I was struck -- I was struck that it is probably the most healthy movie I have seen in a very, very, very long time.
GLENN: I do. I think it is -- first of all, it -- it's the story -- I mean, I'm -- this is --
STU: Oh, no. Are we -- in case you're not someone who listens. You know, you're someone who is just tuning in for the first time and hearing. Like, hey, I want to see Black Panther.
GLENN: No, I'm not going to say that. I'm not going to blow anything.
STU: Oh, you'll blow something. Because you always blow something of every movie that you talk about.
GLENN: All right.
STU: So this is your warning, if you're going to go see it this week and you're worried about spoilers, you should be --
GLENN: I'm not going to spoil it.
STU: You say that every time. Look, this doesn't give anything away, but obviously that guy dies in the end.
GLENN: Well, you just wrecked it.
STU: I don't even know who the guy is.
GLENN: This is what I was going to say, I think this was a story of Malcolm X and Martin Luther King. Both thought they had really good points. One was right. One was wrong. One won, one didn't.
But it's the same argument of Martin Luther King and -- and Malcolm X. And I thought it was really important.
If you stay after the trailers -- stay after the -- the titles, you know, oh, they always give you a preview of the next movie. That is -- that should be played at the top of the hour of every cable news broadcast on every -- I mean, on -- on, you know, the whitey white network and BET should be played in its entirety, at the top of our every hour, until we get it.
I mean, it's -- it's good. It's a good message. And it's not the message that we're hearing everywhere.
STU: And because your description of it makes it seem like it's somewhat uniting. And yet it's being used as this divisive thing, where white people are saying, I don't want to ruin -- suck the black joy out of the room, by going to the movie as a white person. White people are --

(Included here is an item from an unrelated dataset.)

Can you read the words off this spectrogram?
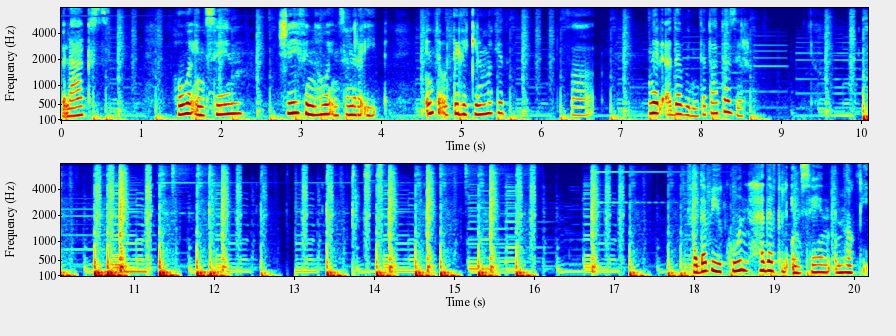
بالعكس هو إنسان شايف إن هو إنسان رقيق. انت قلت لي كلمة كده فمن الأدب إن انت تعتذر. فده بيكون هدف الإنسان النقي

GLENN: Oh, shut up. As a white person, you're going to learn things about black culture, I guess, that maybe you didn't really see. Maybe you've heard, but it just -- it speaks a different language. And one that you can understand. And you're like, hmm. I never really -- I never thought of it that way exactly. I never noticed that.
STU: It's interesting.

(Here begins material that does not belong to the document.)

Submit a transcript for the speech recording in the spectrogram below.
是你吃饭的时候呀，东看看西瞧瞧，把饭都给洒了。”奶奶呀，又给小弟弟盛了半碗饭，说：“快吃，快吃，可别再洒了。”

And it's still -- but it's not a message movie, right? I'm not going to go in there --
GLENN: I think it is a message movie. But it's a message you'll like.
STU: But also, it's a good movie.

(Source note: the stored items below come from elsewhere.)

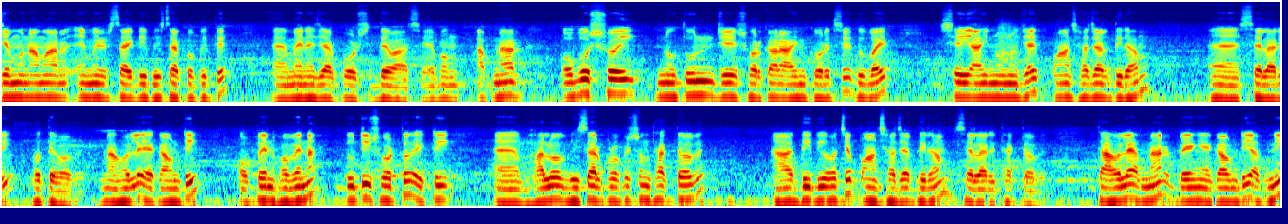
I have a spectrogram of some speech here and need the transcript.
যেমন আমার এমিরেটস আইডি ভিসা কপিতে ম্যানেজার পোস্ট দেওয়া আছে এবং আপনার অবশ্যই নতুন যে সরকার আইন করেছে দুবাইয়ের, সেই আইন অনুযায়ী পাঁচ হাজার দিরহাম স্যালারি হতে হবে। না হলে অ্যাকাউন্টটি ওপেন হবে না। দুটি শর্ত, একটি ভালো ভিসার প্রফেশন থাকতে হবে আর দ্বিতীয় হচ্ছে পাঁচ হাজার দিরহাম স্যালারি থাকতে হবে। তাহলে আপনার ব্যাঙ্ক অ্যাকাউন্টটি আপনি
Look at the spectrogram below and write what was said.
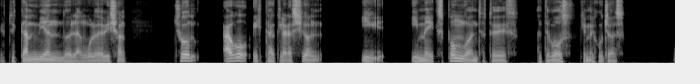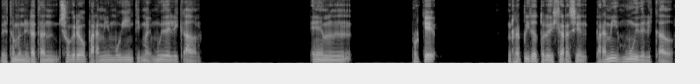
estoy cambiando el ángulo de visión. Yo hago esta aclaración y, y me expongo ante ustedes, ante vos que me escuchas, de esta manera tan, yo creo, para mí muy íntima y muy delicada. Em, porque, repito, te lo dije recién, para mí es muy delicado.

GLENN: Oh, yeah, it's a great movie. A great movie. It's great.
STU: A good super --
GLENN: I mean, just, the visuals on it are great. I think it's even going to change -- I think it will change clothing.
I think you will see clothing styles in the African-American community change. And if not, you get that one for free. Anybody who is in the clothing industry for African-American --
STU: Huge textile industry, that listens to your show.
GLENN: Huge. I'm telling you that the costuming, I think, will change fashion.
STU: I was watching the Slam Dunk Contest, which I'm sure you did as well this weekend.
GLENN: Oh, my gosh, yeah.
STU: But one of the guys put on a Black Panther mask for one of his masks. It's one of those things that's really penetrating beyond movies and --
GLENN: You know, I -- I -- I didn't -- I don't think I really understood it until I went and I was like, okay. Come on. There's been black casts before. No. Not like this. Not like this. This is groundbreaking.
This is a history-making movie. And because of that, it will win every single award.